“Taliban never came here”
The vehicles taking the passengers from Taloqan to Badakhshan were already busy in the bus depot as early as 5 a.m. in the morning. There were many different types of cars, from the cheapest Falancoach until the costly Volvo. I chose the Falancoach coaster. But I didn’t come quite early, as passengers started to be scarce after 5:30. It was not until 7 the driver successfully collected the passengers to fill up his car and started to depart.
I sat on the third line of the seats in a coaster which was supposed to carry 14 passengers, but was overloaded by 18. In front of me, there were two women under burqas. Apparently the younger, slimmer one was the daughter of the older one. When I came to my seat, they were already there, busy with three young kids. There was also another boy sitting next to them, obviously, their relative, as it’s forbidden in Afghanistan for non related male to sit next to female passengers.
The ladies and children were surprised when I entered the car, simply because I was foreigner. The old lady didn’t cover her face with the burqa, but the younger one never removed the front part of that blue veil so I have never had any idea how she looked like. But they started conversation with me, asking where I was from, where I was going, and with whom I was traveling. All in Farsi. After some months in Pakistan and Afghanistan, interaction with women like this made me very nervous. I was actually surprised that they started conversation with me, a male.
Later, I learnt about the relationship between them. The old bearded man on the front seat next to the driver was the father, and the old woman in uncovered burqa was the mother. The younger woman fully covered in burqa was the daughter, and so was the 14 year old boy, Faridullah. There were two twins, of 2 years old, Najiba (girl) and Najibullah (boy), the children of the old woman. Najiba at two years old had been an auntie, as her sister-in-burqa had a baby already. In Afghanistan it’s very common that boys’ names include the name of God, Allah, shown by the ending of –ullah in the names.
Actually my nervousness was not necessary. The two ladies also talked with the male passengers next to me, and sometimes they shared drink and fruits during the journey. The burqa, veil, didn’t prevent them from interaction with stranger males. And they were also involved in political and religious discussion with other male passengers (most of the time the males talked and the women listened). The old man with beard, the big father, didn’t show any disapproval, nevertheless.
The family is a Tajik family from a northern province of Afghanistan and held strongly the tradition. It was not clear yet for me how burqa came to Afghan culture.
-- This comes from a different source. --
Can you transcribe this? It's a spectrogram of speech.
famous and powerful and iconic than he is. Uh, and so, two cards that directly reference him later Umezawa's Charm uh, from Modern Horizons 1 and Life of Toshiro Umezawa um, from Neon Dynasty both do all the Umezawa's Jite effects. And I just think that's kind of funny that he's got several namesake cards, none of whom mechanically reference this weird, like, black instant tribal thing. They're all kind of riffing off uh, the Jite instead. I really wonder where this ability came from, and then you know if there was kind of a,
The Afghan Pashtuns and Pakistani Pathans, both of the same ethnic, shared the tradition of burqas. But the Afghan Uzbek and Afghan Tajik found that their compatriots in Uzbekistan and Tajikistan, highly influenced by Russian culture, were all unveiled. The Hazara women, the Mongoloid people from Central Afghanistan, also wear burqa, even though in much less strictness and proportion as here in the northeast provinces.
For the women in my car, the burqa didn’t prevent them from the interaction with other males. It was the tradition (and people believed it was religious) not to show women’s face to other males. The tradition was very strong here. The old lady always removed the cover of her burqa, apparently because of the hot weather, so I saw her fat face sweating hard. But she was always reminded by her son, and sometimes by other passengers, to cover her face when the car passed through villages, to prevent her face to be seen by the male pedestrians on village roads.
Certainly, it was not Taliban who brought burqa to the northeast. “Taliban has never come here,” said Dr Momin Jalali from Faizabad, the capital of Badakhshan province. The mountainous terrain of the province had limited its interaction with other parts of the country, making it one of the least accessible areas of Afghanistan. It was the mountains, unpassable hindrance, which protected the area from invaders, as well as limited its development. The mere 177 km distance from Taloqan to Faizabad had to be covered in 12 hours, with average speed less than 20 km/hr. The remoteness of Badakhshan prevented the outer influence to diffuse with the local customs and beliefs.
Badakhshan is hungry. All the way I saw convoy of World Food Program (WFP) trucks bringing the food from lowlands, passing through the high mountains, to the starving people. Some of the trucks even came from Peshawar, Pakistan. Dr Momin, the provincial health director, mentioned several districts where people were severely starving. The distribution of food in the province was also part of his responsibility.
The remoteness of Badakhshan was still the only reason of its today.